In this article the Authors from Chicago discuss how the concept of PE has changed over the last 100 years. Originally PE was diagnosed clinically with minimal or no testing, so the patients had to be obviously unwell, short of breath, coughing up blood with abnormal ECG and so on. These patients as one might expect had mortalities of over 30%. The introduction of anticoagulation in the 1930’s was done after one small trial, which would not cut the mustard, by today’s standards. The mortality of PE continued to fall to 3% over the intervening years. A large part in that fall was the fact more PE was being diagnosed radiologically or at a lower threshold.
The introduction of the CTPA and more and more sensitive scanners has led to the diagnosis of smaller and smaller PE’s, which likely have no clinical implications for the patient. This is over diagnosis. Using national all cause mortality data bases the incidence of PE before 1990 was 62/100k and post CT has doubled to 112/100k whilst the mortality has been almost exactly the same (12.3 to 11.9/100k).
The last issue discussed is does anticoagulation help? They argue probably for large PE and DVT but the size of the effect or what end points are helped are not clear. Then they point out that studies of silent PE diagnosed after DVT found anticoagulation did not alter mortality or hasten resolution of VQ changes.
Stein P., Goodman L., et al Diagnosis and management of Sub segmental Pulmonary Embolism: Review and Assessment of the Options Clinical and Applied Thrombosis/Haemostasis 18(1) 20-26 2012
These authors review the concept of isolated sub segmental PE and suggest that it NOT be treated if the patient has
- Good Pulmonary reserve
- No DVT on serial tests
- A transient reversible risk factor
- No history of CVC or AF
- Compliant and trustworthy patient.
Before accepting this recommendation bear in mind no RCT of this strategy exist therefore it should be done with due caution.
Isolated sub segmental PE are found only in a sub segmental branch but no larger vessels and using primitive 4 slice CT were found in 4% of PE patients. Incidental PE is found in patients undergoing CT for non-PE reasons leading to the suggestion that one of the normal functions of the lung is to clear thrombi and prevent them entering the arterial circulation. From PIOPED II more powerful CT scanners were more likely to detect sub segmental PE but DVT was usually absent if the PE was limited to the Sub segmental regions. The authors don’t mention the fact that CTPA is about 96% specific, meaning a false positive rate of 4%, hello ??? are these the isolated unexpected sub segmental PE they are talking about???
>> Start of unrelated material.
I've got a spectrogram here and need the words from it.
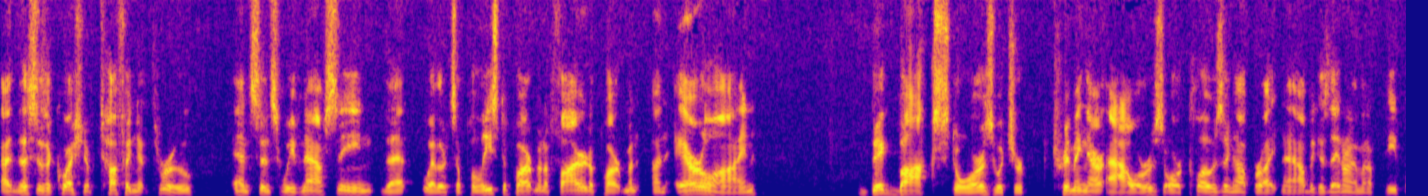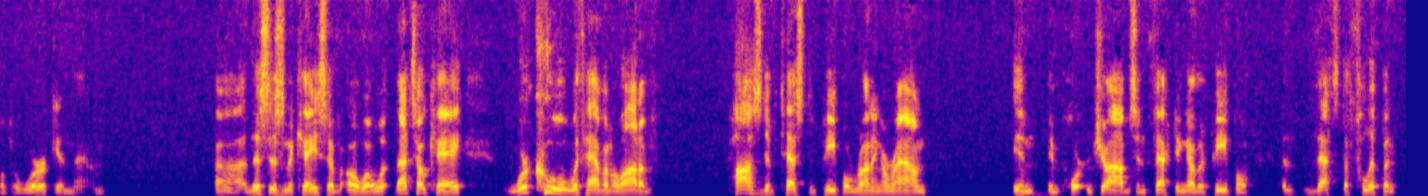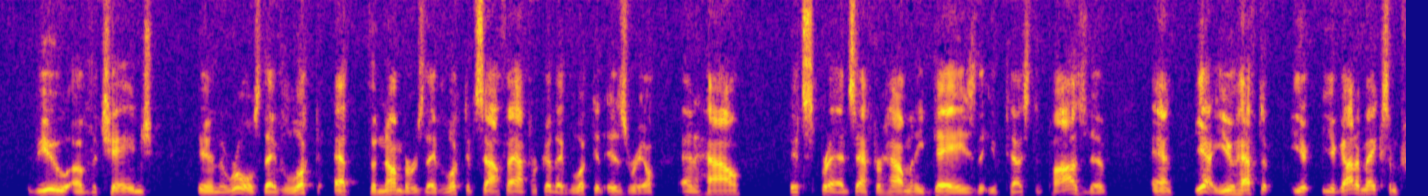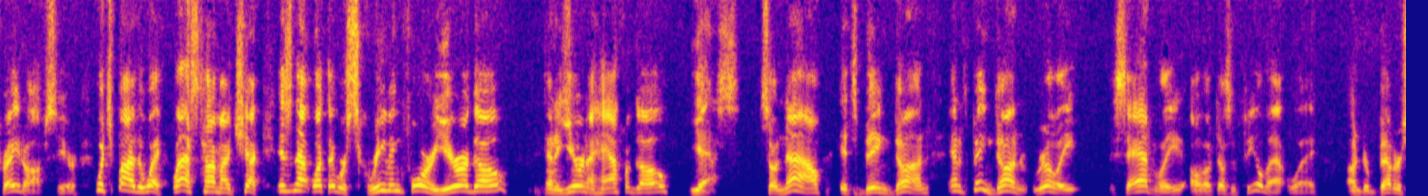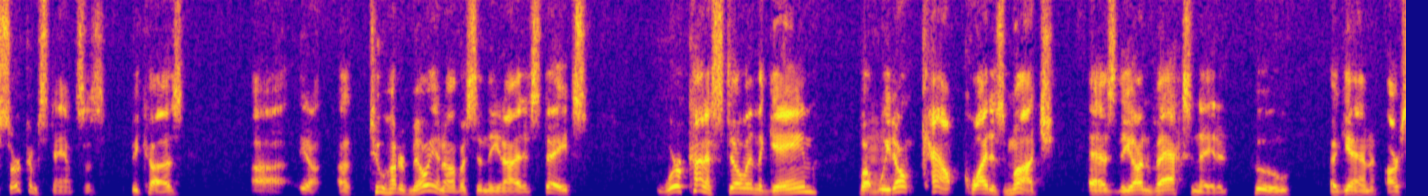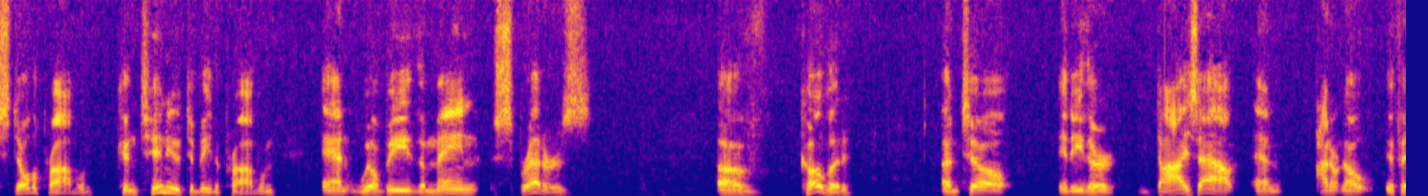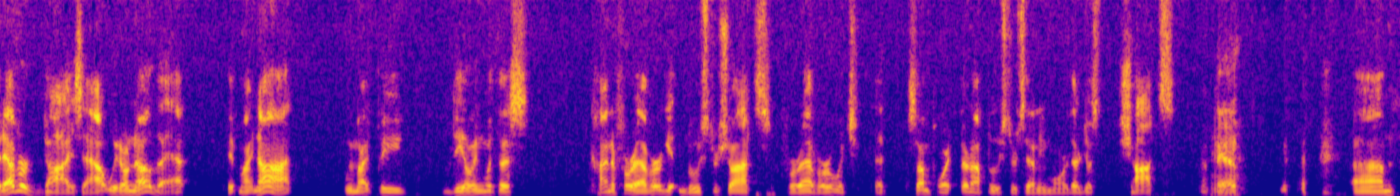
And this is a question of toughing it through. And since we've now seen that whether it's a police department, a fire department, an airline, big box stores, which are trimming their hours or closing up right now because they don't have enough people to work in them. Uh, this isn't a case of, oh, well, that's okay. We're cool with having a lot of positive tested people running around in important jobs infecting other people. That's the flippant view of the change in the rules. They've looked at the numbers, they've looked at South Africa, they've looked at Israel and how it spreads after how many days that you've tested positive. And yeah, you have to you you got to make some trade-offs here. Which by the way, last time I checked, isn't that what they were screaming for a year ago and a year and a half ago? Yes. So now it's being done and it's being done really sadly, although it doesn't feel that way, under better circumstances because uh, you know, uh, 200 million of us in the United States, we're kind of still in the game, but mm. we don't count quite as much as the unvaccinated who again, are still the problem, continue to be the problem, and will be the main spreaders of COVID until it either dies out. And I don't know if it ever dies out. We don't know that. It might not. We might be dealing with this kind of forever, getting booster shots forever, which at some point they're not boosters anymore. They're just shots. Okay. Yeah. um,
This leads to the risks of anticoagulation. Meta analysis of 10K patients treated with VitK antagonists for PE, suggests a major bleeding rate of 7% and a death rate of 1.3% annually.
These risks of anticoagulation then need to be weighed against the benefits. The evidence of safety in not treating only comes from retrospective analysis and this can be misleading, as those who weren’t treated were so outrageously low risk that no one thought they even had a PE, thus making the treatment safer than it is. As most PE come from large vein DVT it is argued that if there is no DVT on serial examination of the legs and VQ scans are non diagnostic there is a very low risk of PE in follow up.
There is an ongoing prospective observational study of withholding anticoagulation in sub segmental PE with no DVT http://clinicaltrials.gov/ct2/show/NCT01455818.
So what can we take from this? Some changes that look like PE on CTPA may not be clinically important PE’s and there are risks of anticoagulation that may outweigh any benefits of treatment. Before embarking on even investigating patients for PE we should try and make a proper clinical assessment of pre-test probability of disease otherwise we may find non disease (false positives) or over diagnose (true positives but not clinically meaningful) the patients exposing them to all the risks of treatment with none of the benefits.